Why Burn Severity Is Often Misjudged

Author Affiliations

From the Department of Surgery, and the Flash Burn Section of the Atomic Energy Project, University of Rochester School of Medicine and Dentistry.

Arch Surg. 1961;83(4):549-553. doi:10.1001/archsurg.1961.01300160061007

No one questions the importance of distinguishing between second- and third-degree burns, and everyone knows the task is difficult and sometimes impossible. Few, however, recognize more than 1 or 2 factors which contribute to mistakes in diagnosis. In the course of experiments performed for other reasons and dealing with histologic studies of several thousand new and healing burns, and in clinical and histologic studies of 26 burned patients, several reasons for our difficulties have become clear.
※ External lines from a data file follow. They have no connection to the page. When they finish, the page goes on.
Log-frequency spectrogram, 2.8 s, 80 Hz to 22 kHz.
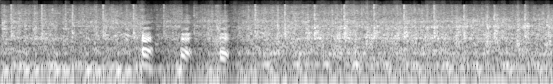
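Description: An abandoned 1974 Ford Bronco engine idles after decades of sitting, running without a radiator, a loud close rhythmic chugging with steady ticking pulses, with people talking over it.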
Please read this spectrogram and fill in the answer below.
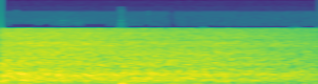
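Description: Closed-cell spray foam gun hissing steadily as it sprays polyurethane foam into a stud bay, slowly fading out.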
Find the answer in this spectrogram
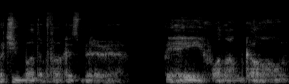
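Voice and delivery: soft, low, hushed, threatening whisper. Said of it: "he's whispering".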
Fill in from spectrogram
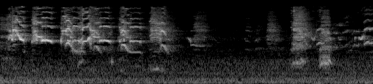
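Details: A pair of Galahs seeking a tree hollow to nest in, disrupted by a pair of Rainbow Lorikeets, give harsh, high screeching squawks in quick bursts, about four a second, with shorter scratchy calls following.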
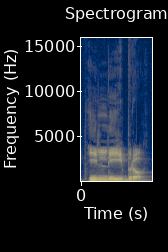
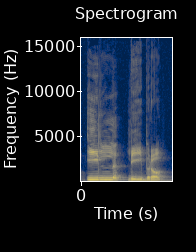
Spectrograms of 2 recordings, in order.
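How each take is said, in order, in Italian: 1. Le parole sono pronunciate unite come un'unica unità. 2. Le parole sono pronunciate lentamente e tenute separate. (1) "possiamo unire queste due parole e formare il libro" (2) "Se sto parlando molto lentamente, se sto cercando di scandire ogni parola"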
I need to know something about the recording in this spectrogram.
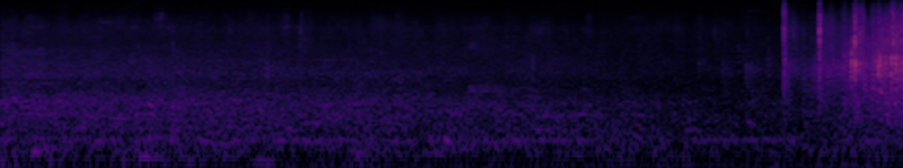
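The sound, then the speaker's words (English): Steady applause from a large audience at the Royal Albert Hall for conductor Andrew Litton and the Royal Philharmonic Orchestra, performing Percy Grainger's Blithe Bells, a dense, continuous patter of many hands clapping, with a few sharper claps rising near the end. “Applause for Andrew Litton, who conducts the Royal Philharmonic Orchestra in Percy Grainger's Blithe Bells.”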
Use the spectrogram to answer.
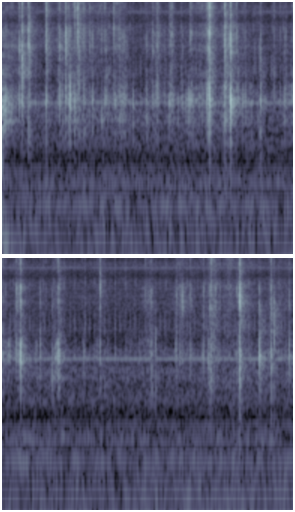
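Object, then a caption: Clear cellophane wrapping sheet. A clear cellophane wrapping sheet, pleated like an accordion, is compressed and crinkled by fingers held in the hands. It gives a steady stream of quiet, dry, bright crackles and crinkles. Sharper, louder snaps stand out at a few moments.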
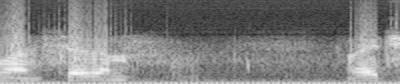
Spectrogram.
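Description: Steady low drone of a light aircraft's piston engine and propeller running on the ground, heard through the headset intercom, with no change in pitch.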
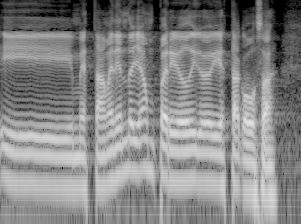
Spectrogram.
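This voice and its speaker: Against a quiet background, a man speaks with a Puerto Rican accent. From Puerto Rico. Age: 30s. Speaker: writer and social media personality; podcast guest. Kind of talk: casual interview chat. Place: home room. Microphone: studio mic.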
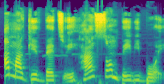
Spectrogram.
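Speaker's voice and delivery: usual speaking voice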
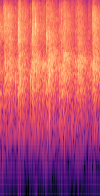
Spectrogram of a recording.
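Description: A crowd applauds steadily, a dense wash of many hands clapping at once with no pauses, loud and sustained throughout with no voices rising above it.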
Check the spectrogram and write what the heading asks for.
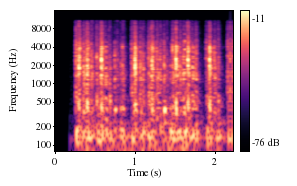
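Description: Typing sound effect: a rapid run of keystroke clicks, starting about a third of a second in, with a brief pause near the end.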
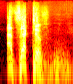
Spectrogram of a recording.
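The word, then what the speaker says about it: adjective: अरे इसको बोलो एडजेक्टिव क्या बोलोगे क्योंकि इसमें साइलेंट क्या रहता है बताओ आपका डी साइलेंट रहता है एक और बोलो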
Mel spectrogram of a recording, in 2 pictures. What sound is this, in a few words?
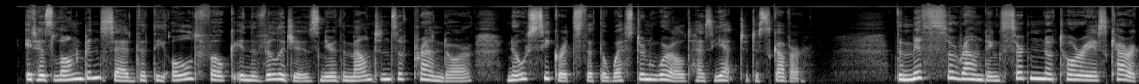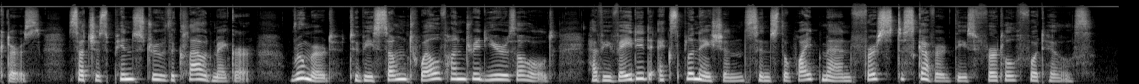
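F EN documentary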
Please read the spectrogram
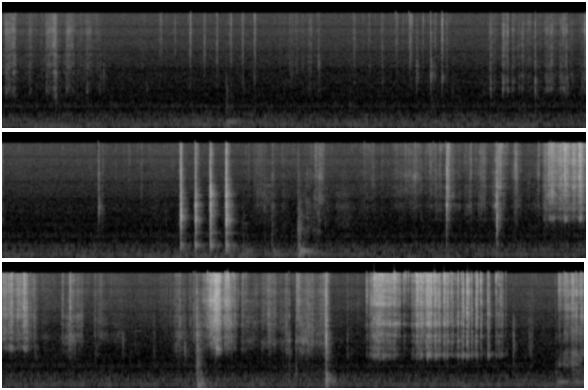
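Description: Faint scratching, then a quick run of sharp clicks about ten seconds in, followed by several short bursts of rattling hiss as glitter and sequins are shaken from a small container onto slime.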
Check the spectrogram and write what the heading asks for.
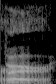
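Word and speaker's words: Burgh: But I'm still wrapping my head around the island's name, Burr. – Burr, yes. And it's B-U-R-G-H, and I had to learn to pronounce it properly. – Silence that G, huh? – You got to silence that G.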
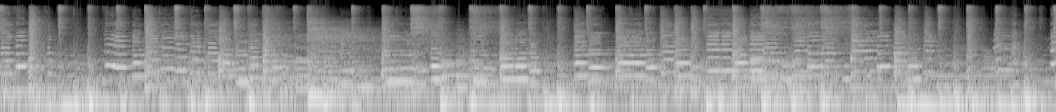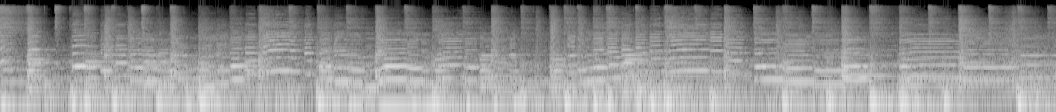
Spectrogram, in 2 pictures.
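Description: Live jazz band with cello ensemble playing an instrumental passage: saxophone carrying a bending melodic line over bowed cellos, double bass and drum kit.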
This paper describes certain conditions which cause us to misjudge burn severity and discusses factors other than surface appearance which should influence our judgment. Only thermal burns are considered.

Methods  The experimental burns were produced on anesthetized young Chester White pigs because their skin resembles human skin more closely than that of any other animal. Radiant energy burns were produced with a modified Army carbon arc searchlight,1 a device which permits the repeated